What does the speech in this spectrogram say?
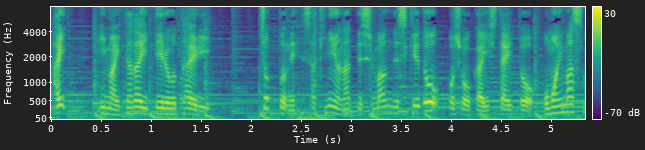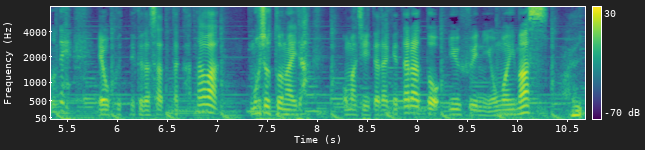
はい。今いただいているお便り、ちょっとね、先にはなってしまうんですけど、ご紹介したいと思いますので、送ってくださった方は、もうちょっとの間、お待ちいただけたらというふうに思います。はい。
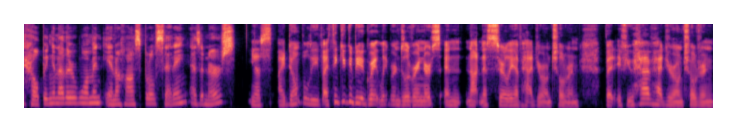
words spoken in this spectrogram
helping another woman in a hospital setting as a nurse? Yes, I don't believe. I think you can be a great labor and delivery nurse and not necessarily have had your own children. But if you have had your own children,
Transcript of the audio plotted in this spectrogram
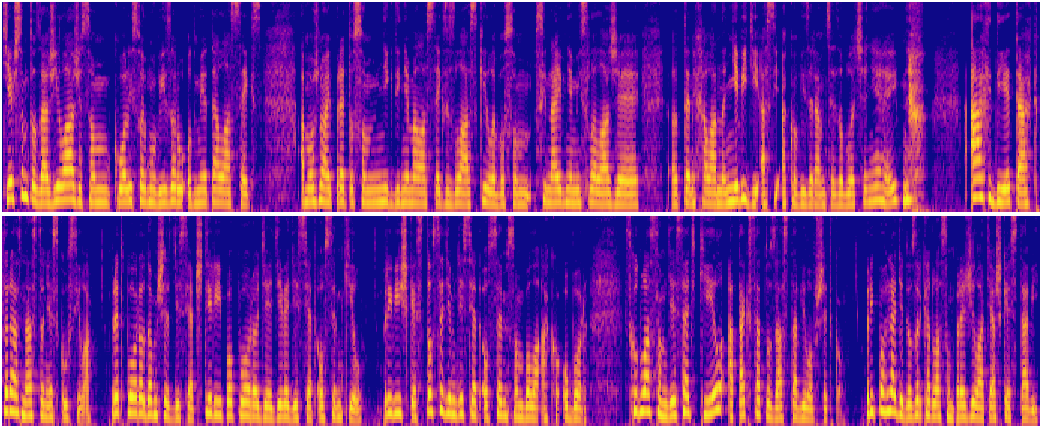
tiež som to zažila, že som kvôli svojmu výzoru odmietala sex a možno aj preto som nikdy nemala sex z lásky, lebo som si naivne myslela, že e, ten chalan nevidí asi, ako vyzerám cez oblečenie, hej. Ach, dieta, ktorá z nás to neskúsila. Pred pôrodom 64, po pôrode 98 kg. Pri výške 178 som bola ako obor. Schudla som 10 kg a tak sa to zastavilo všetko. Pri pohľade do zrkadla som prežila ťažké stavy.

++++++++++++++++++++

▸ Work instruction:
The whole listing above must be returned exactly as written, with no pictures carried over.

▸ Solution to this task:
What does the speech in this spectrogram say?
はい。今いただいているお便り、ちょっとね、先にはなってしまうんですけど、ご紹介したいと思いますので、送ってくださった方は、もうちょっとの間、お待ちいただけたらというふうに思います。はい。
words spoken in this spectrogram
helping another woman in a hospital setting as a nurse? Yes, I don't believe. I think you can be a great labor and delivery nurse and not necessarily have had your own children. But if you have had your own children,
Transcript of the audio plotted in this spectrogram
tiež som to zažila, že som kvôli svojmu výzoru odmietala sex a možno aj preto som nikdy nemala sex z lásky, lebo som si naivne myslela, že e, ten chalan nevidí asi, ako vyzerám cez oblečenie, hej. Ach, dieta, ktorá z nás to neskúsila. Pred pôrodom 64, po pôrode 98 kg. Pri výške 178 som bola ako obor. Schudla som 10 kg a tak sa to zastavilo všetko. Pri pohľade do zrkadla som prežila ťažké stavy.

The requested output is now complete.